The funeral service of Rev Billy Graham began with a dignified procession in which his coffin, a pine plywood casket made by inmates at the Louisiana State Penitentiary at Angola, was brought into the tent in the grounds of his library in Charlotte.
The invitation-only crowd of around 2,000 people included US president Donald Trump and his vice-president Mike Pence.
Musicians included Linda McCrary-Fisher, Michael W Smith and the Gaither Vocal Band, all friends who sang for Graham at his home in recent years.
Welcoming the congregation, Rev David Bruce read the ringing words from Scripture, 'I know that my Redeemer liveth.' Billy Graham's pastor Rev Donald Wilton spoke of the importance of the Bible to Graham and read Ephesians 2: 4-9, which speaks of the 'God, who is rich in mercy' and made us alive with Christ.
The congregation sang 'All hail the power of Jesus' name'.
Tributes were paid by Graham's family, beginning with his surviving sister, Jean Graham Ford, who spoke of how much she loved her brother. 'I was reminded when I heard my brother died of the hymn we used to sing, heaven came down and filled my soul with glory. One day heaven will come down and take me,' she said.
Billy Graham's eldest daughter, Gigi Graham, quoted a poem written by her mother at age 13, praying for her future husband; 'I'm grateful that God has brought them back together for eternity,' she said.
Anne Graham Lotz said her mother had taught her to love the Bible, while her father had taught her to think about it. She recalled how in his later years he would ask her to read from it and give him a 'full, 60-minute message'.
She said Billy Graham's death was 'as significant as his life'. The day of his death, February 21, was the day Jews focus on the death of Moses, she said, and her father, too, was a great liberator. She gave a vivid reading from 1 Corinthians 15.
Ruth Graham gave a moving testimony about her failed marriage and about how her father had welcomed her home.
Rev Ned Graham said his father was 'faithful, available and teachable', and thanked the congregation for their presence.
Rev Sami Dagher, a pastor and church-planter from Lebanon, paid tribute to Billy Graham. He said he was deeply respected in the Middle East and had taught by example, living a holy and blameless life. 'He was dependent completely on God,' he said. 'I do pray that God will bless America for giving the world such a great man.'

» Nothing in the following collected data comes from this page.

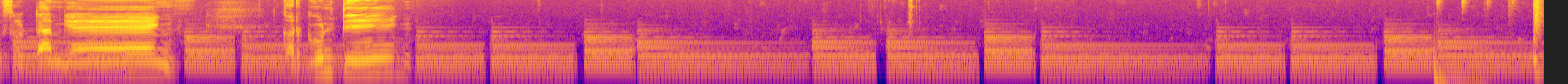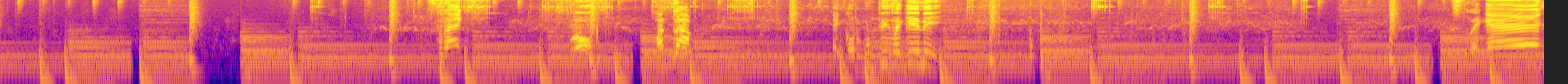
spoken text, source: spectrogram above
Geng, Sultan geng. Ekor gunting. Strike. Wow, mantap. Ekor gunting lagi nih. Strike geng.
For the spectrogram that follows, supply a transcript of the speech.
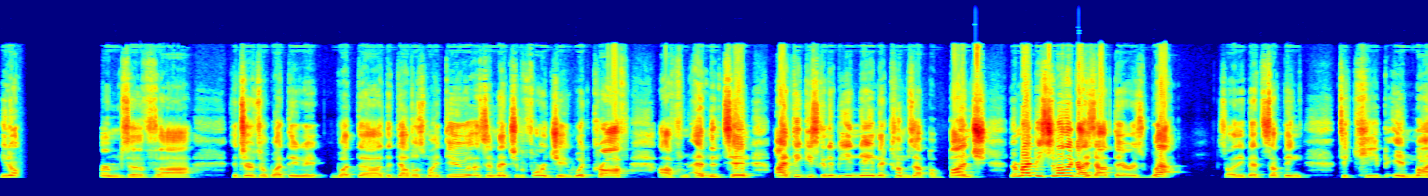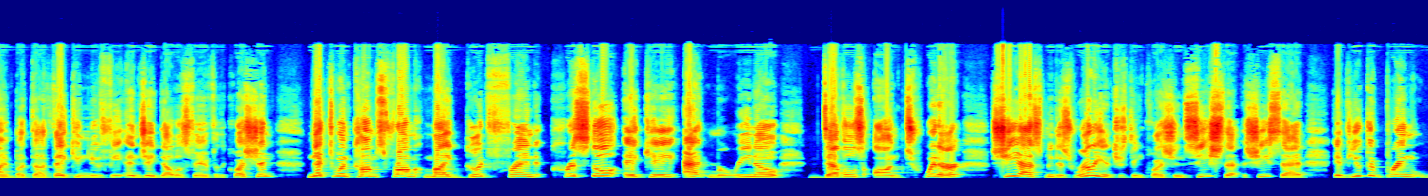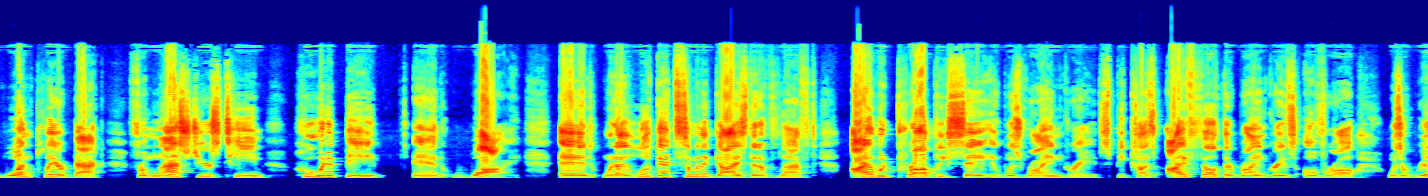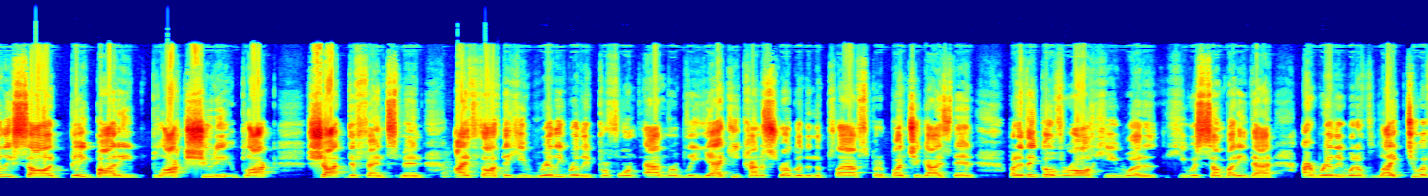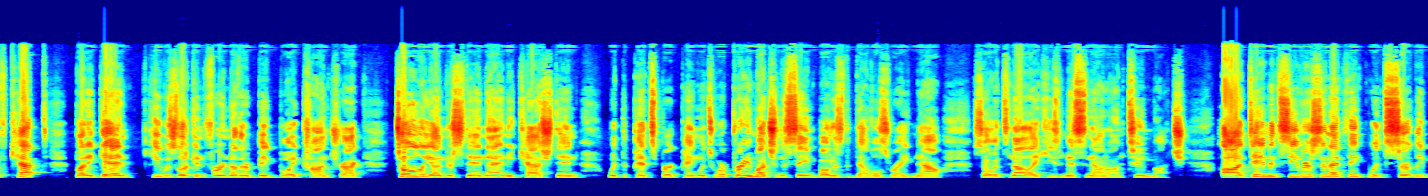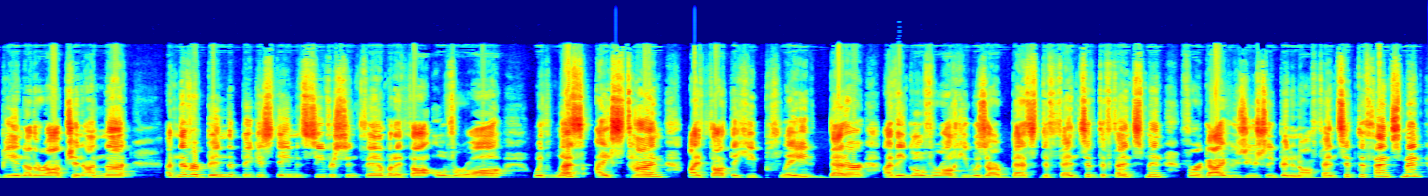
you know in terms of uh, in terms of what they what the, the Devils might do. As I mentioned before, Jay Woodcroft uh, from Edmonton. I think he's going to be a name that comes up a bunch. There might be some other guys out there as well. So I think that's something to keep in mind. But uh, thank you, Newfie NJ Devils fan, for the question. Next one comes from my good friend Crystal, aka at Marino Devils on Twitter. She asked me this really interesting question. She, she said, if you could bring one player back from last year's team, who would it be and why? And when I look at some of the guys that have left, I would probably say it was Ryan Graves because I felt that Ryan Graves overall was a really solid big body block shooting block shot defenseman. I thought that he really, really performed admirably. Yeah, he kind of struggled in the playoffs, but a bunch of guys did. But I think overall he would he was somebody that I really would have liked to have kept. But again, he was looking for another big boy contract. Totally understand that. And he cashed in with the Pittsburgh Penguins, who are pretty much in the same boat as the Devils right now. So it's not like he's missing out on too much. Uh, Damon Severson, I think, would certainly be another option. I'm not. I've never been the biggest Damon Severson fan, but I thought overall, with less ice time, I thought that he played better. I think overall he was our best defensive defenseman for a guy who's usually been an offensive defenseman.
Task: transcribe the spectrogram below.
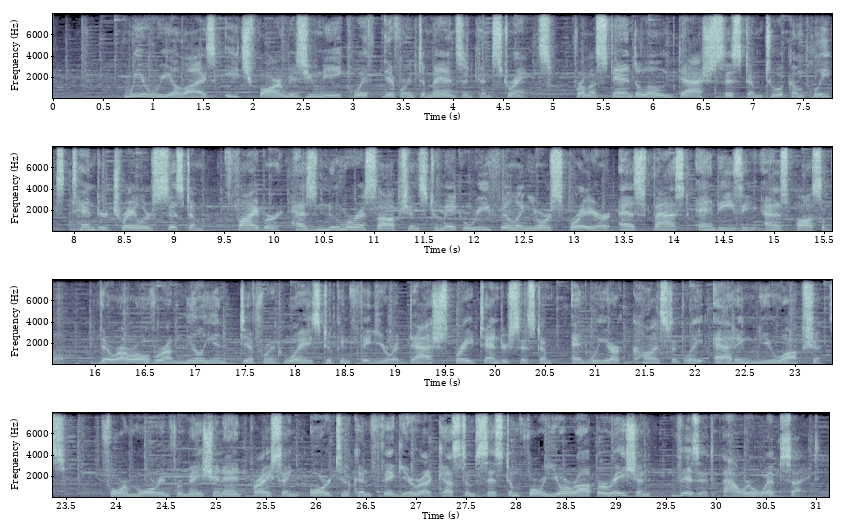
We realize each farm is unique with different demands and constraints. From a standalone dash system to a complete tender trailer system, PhiBer has numerous options to make refilling your sprayer as fast and easy as possible. There are over a million different ways to configure a dash spray tender system, and we are constantly adding new options. For more information and pricing, or to configure a custom system for your operation, visit our website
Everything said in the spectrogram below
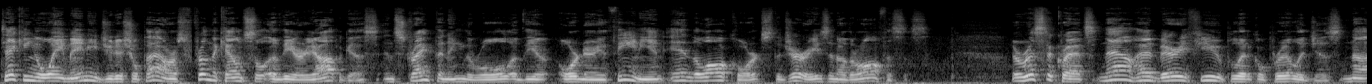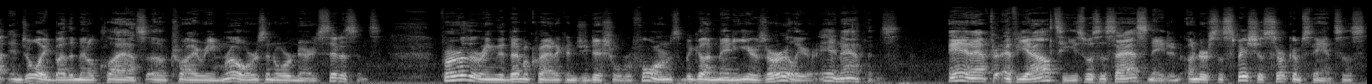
taking away many judicial powers from the Council of the Areopagus and strengthening the role of the ordinary Athenian in the law courts, the juries, and other offices. Aristocrats now had very few political privileges not enjoyed by the middle class of trireme rowers and ordinary citizens, furthering the democratic and judicial reforms begun many years earlier in Athens. And after Ephialtes was assassinated under suspicious circumstances,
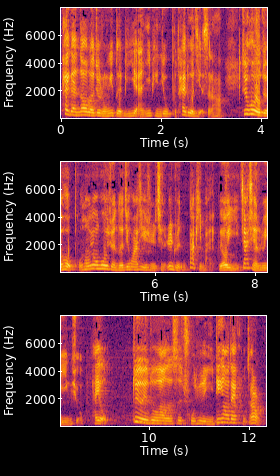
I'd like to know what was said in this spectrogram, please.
太干燥了就容易得鼻炎。一瓶就不太多解释了哈。最后的最后，普通用户选择净化器时，请认准大品牌，不要以价钱论英雄。还有。最最重要的是，出去的一定要戴口罩。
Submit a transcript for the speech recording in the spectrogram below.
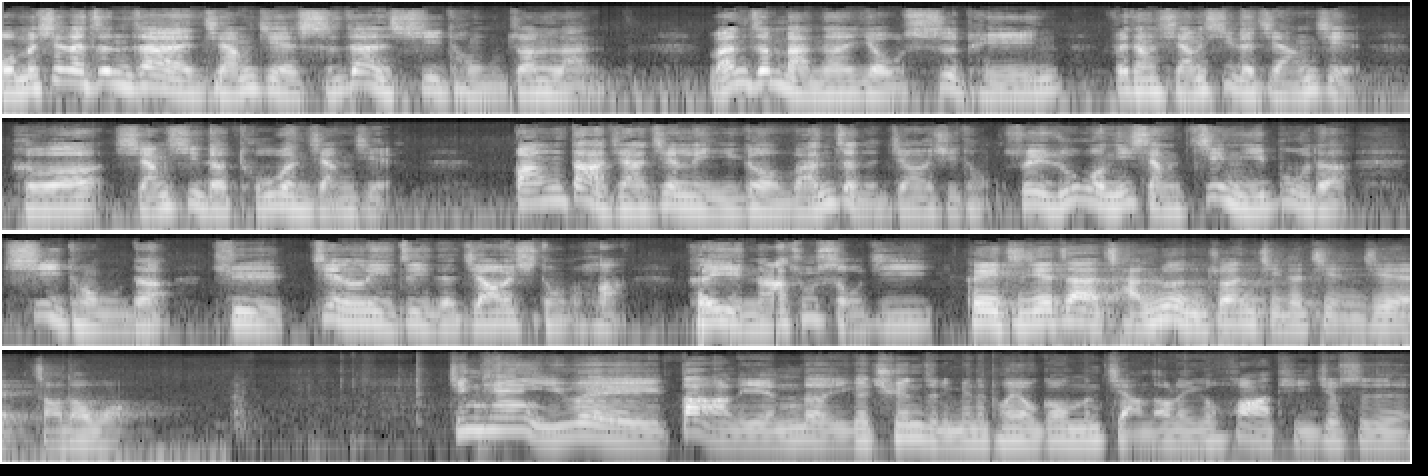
我们现在正在讲解实战系统专栏，完整版呢有视频，非常详细的讲解和详细的图文讲解，帮大家建立一个完整的交易系统。所以，如果你想进一步的系统的去建立自己的交易系统的话，可以拿出手机，可以直接在缠论专辑的简介找到我。今天一位大连的一个圈子里面的朋友跟我们讲到了一个话题，就是。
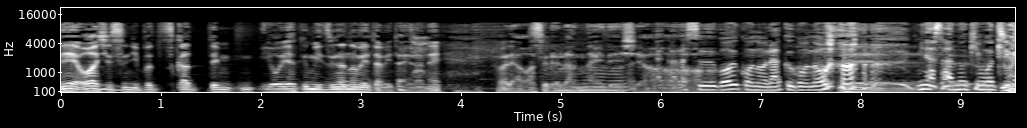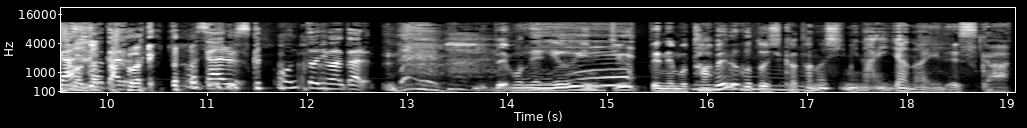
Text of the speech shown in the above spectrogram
ね、オアシスにぶつかって、ようやく水が飲めたみたいなね。これは忘れらんないでしょう。だからすごいこの落語の、皆さんの気持ちがわかる。わかる。本当にわかる。でもね、入院中ってね、もう食べることしか楽しみないじゃないですか。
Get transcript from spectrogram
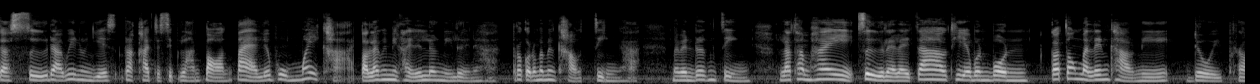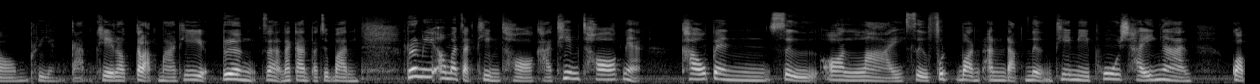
จะซื้อดาวินนูเยส ราคา 70 ล้านปอนด์แต่เลี้ยวภูไม่ขาย ตอนแรกไม่มีใครเล่นเรื่องนี้เลยนะคะ ปรากฏว่ามันเป็นข่าวจริงค่ะ มันเป็นเรื่องจริง แล้วทำให้สื่อหลาย ๆ เจ้าทียบนบนก็ต้องมาเล่นข่าวนี้โดยพร้อมเพรียงกันโอเคเรากลับมาที่เรื่องสถานการณ์ปัจจุบัน เรื่องนี้เอามาจากทีมทอค่ะทีมทอล์กเนี่ยเขาเป็นสื่อออนไลน์ สื่อฟุตบอลอันดับหนึ่งที่มีผู้ใช้งานกว่า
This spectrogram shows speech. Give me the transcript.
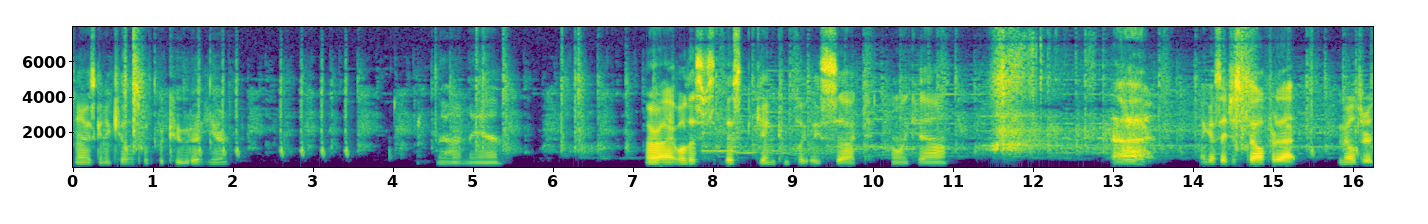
So now he's gonna kill us with Bakuda here. Oh man. Alright, well this this game completely sucked. Holy cow. Ah. I guess I just fell for that Mildred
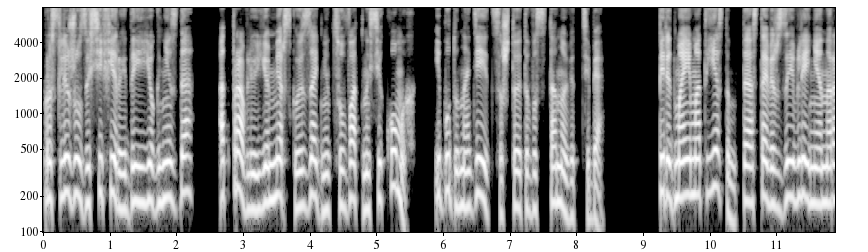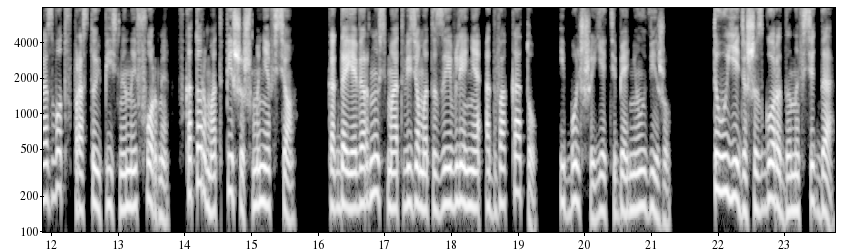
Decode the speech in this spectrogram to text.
прослежу за Сефирой до ее гнезда отправлю ее мерзкую задницу в ад насекомых и буду надеяться, что это восстановит тебя. Перед моим отъездом ты оставишь заявление на развод в простой письменной форме, в котором отпишешь мне все. Когда я вернусь, мы отвезем это заявление адвокату, и больше я тебя не увижу. Ты уедешь из города навсегда.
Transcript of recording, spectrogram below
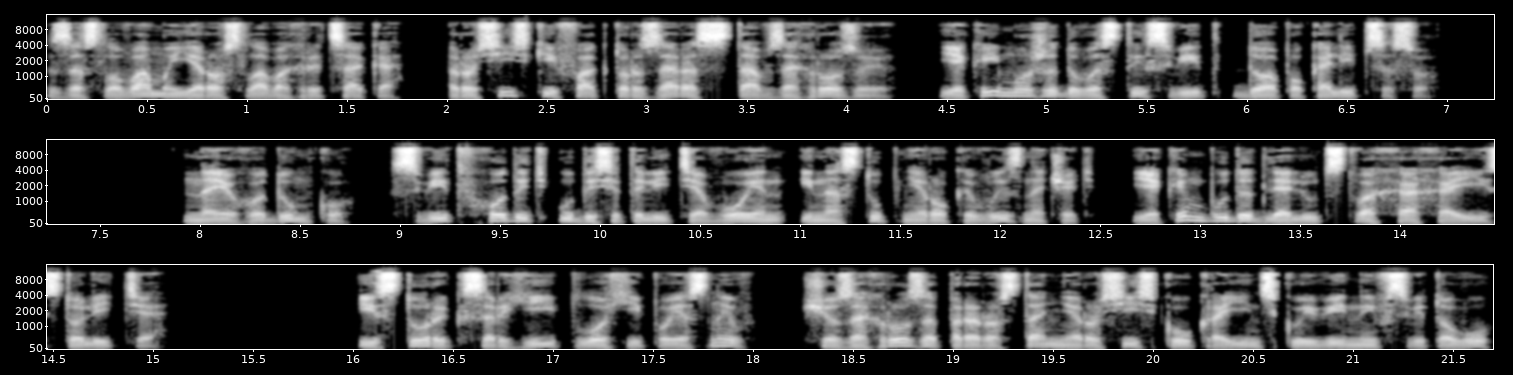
За словами Ярослава Грицака, російський фактор зараз став загрозою, який може довести світ до апокаліпсису. На його думку, світ входить у десятиліття воєн і наступні роки визначать, яким буде для людства хахаї століття. Історик Сергій Плохій пояснив, що загроза переростання російсько-української війни в світову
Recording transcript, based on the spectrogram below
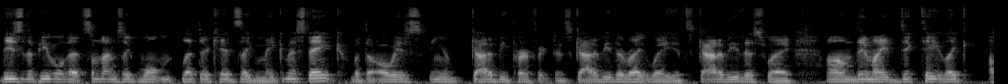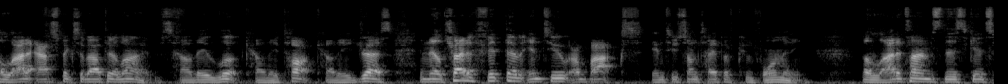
These are the people that sometimes like won't let their kids like make a mistake, but they're always, you know, gotta be perfect. It's gotta be the right way. It's gotta be this way. Um, they might dictate like a lot of aspects about their lives, how they look, how they talk, how they dress, and they'll try to fit them into a box, into some type of conformity. A lot of times this gets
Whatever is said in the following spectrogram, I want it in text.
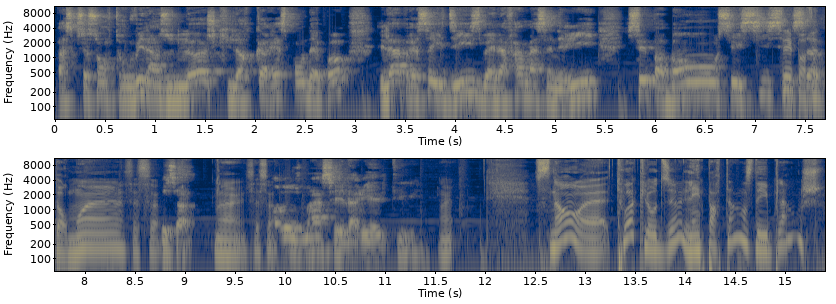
parce qu'ils se sont retrouvés dans une loge qui leur correspondait pas. Et là, après ça, ils disent, ben la franc-maçonnerie, c'est pas bon, c'est ici, c'est ça. C'est pas fait pour moi, c'est ça. C'est ça. Ouais, c'est ça. Heureusement, c'est la réalité. Ouais. Sinon, euh, toi, Claudia, l'importance des planches,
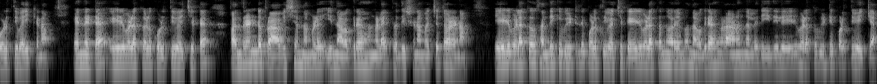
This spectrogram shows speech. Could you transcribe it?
കൊളുത്തി വയ്ക്കണം. എന്നിട്ട് ഏഴ് വിളക്കുകൾ കൊളുത്തി വെച്ചിട്ട് പന്ത്രണ്ട് പ്രാവശ്യം നമ്മൾ ഈ നവഗ്രഹങ്ങളെ പ്രദക്ഷിണം വെച്ച് തൊഴണം. ഏഴ് വിളക്ക് സന്ധ്യയ്ക്ക് വീട്ടിൽ കൊളുത്തി വെച്ചിട്ട് ഏഴ് വിളക്ക് എന്ന് പറയുമ്പോൾ നവഗ്രഹങ്ങളാണെന്നുള്ള രീതിയിൽ ഏഴ് വിളക്ക് വീട്ടിൽ കൊളുത്തി വയ്ക്കാം.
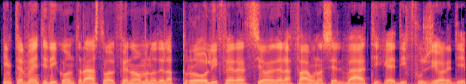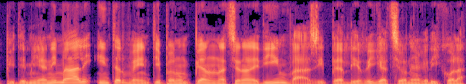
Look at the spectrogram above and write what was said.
interventi di contrasto al fenomeno della proliferazione della fauna selvatica e diffusione di epidemie animali, interventi per un piano nazionale di invasi per l'irrigazione agricola.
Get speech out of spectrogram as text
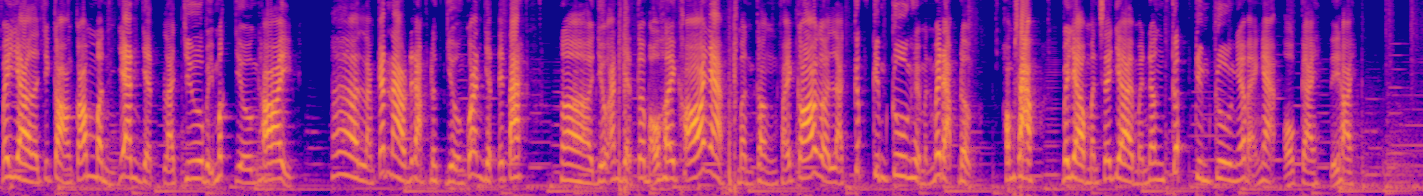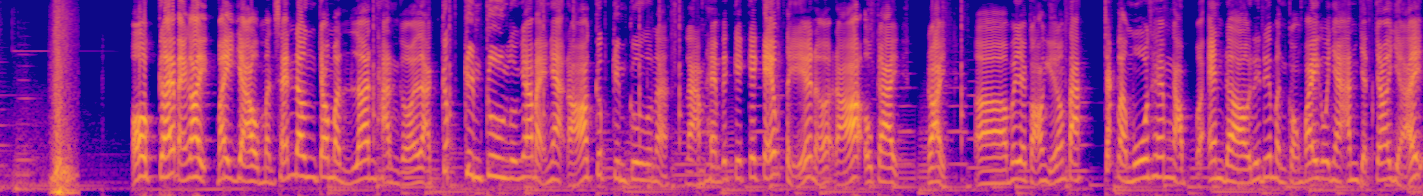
Bây giờ là chỉ còn có mình với anh dịch là chưa bị mất giường thôi. À, làm cách nào để đập được giường của anh dịch đây ta à, dù anh dịch coi bộ hơi khó nha mình cần phải có gọi là cấp kim cương thì mình mới đập được không sao bây giờ mình sẽ về mình nâng cấp kim cương nha bạn nha ok đi thôi Ok bạn ơi, bây giờ mình sẽ nâng cho mình lên thành gọi là cúp kim cương luôn nha bạn nha. Đó, cúp kim cương luôn nè. Làm thêm cái cái cái kéo tỉa nữa. Đó, ok. Rồi, à, bây giờ còn gì không ta? Chắc là mua thêm ngọc Ender đi để mình còn bay qua nhà anh dịch cho dễ.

Rev Billy Kim from South Korea, a former president of the Baptist World Alliance, said Graham had had an impact on millions of lives. He said he had impacted on his own life, as his wife as a young woman had gone forward at one of his rallies. All of their children had dedicated themselves to serve God at other rallies, and the megachurches of South Korea owed their birth to him.
The Gaither Vocal Band sang the old crusade favourite, Because he lives, after which Indian evangelist Rev Robert Cunville prayed in thanksgiving for Billy Graham's life.
The address was given by Graham's son Rev Franklin Graham, founder of Samaritan's Purse and chief executive of the Billy Graham Evangelistic Association.
He spoke of how his parents had loved each other, and of how his mother's death had left 'a big hole' in his father's heart.
'The Billy Graham that the world saw on television, the Billy Graham that the world saw in the big stadiums, was the same Billy Graham we saw at home,' he said. 'All of us children came to see the world and our father in heaven through my father's eyes.'
He recalled his father's voice, 'booming, proclaiming the gospel of the Lord Jesus Christ'.
He said during the last few years of his life his father had become 'quiet' and that he had said very little at all during the last year: his mind was on heaven, he said, and now he was in the presence of God.
He continued: 'My father believed in heaven, he also believed in hell. Hell is reserved for the wicked for those who refuse to repent of their sins and acknowledge Jesus Christ as their Lord and Saviour.'
He urged the congregation to trust in Christ for salvation, saying there could be no better time than at Billy Graham's funeral.
The service concluded with the singing of another crusade hymn, To God be the glory and a benediction given by Rev George Battle. A piper in full Highland dress played hymns including Amazing Grace and I will sing the wondrous story.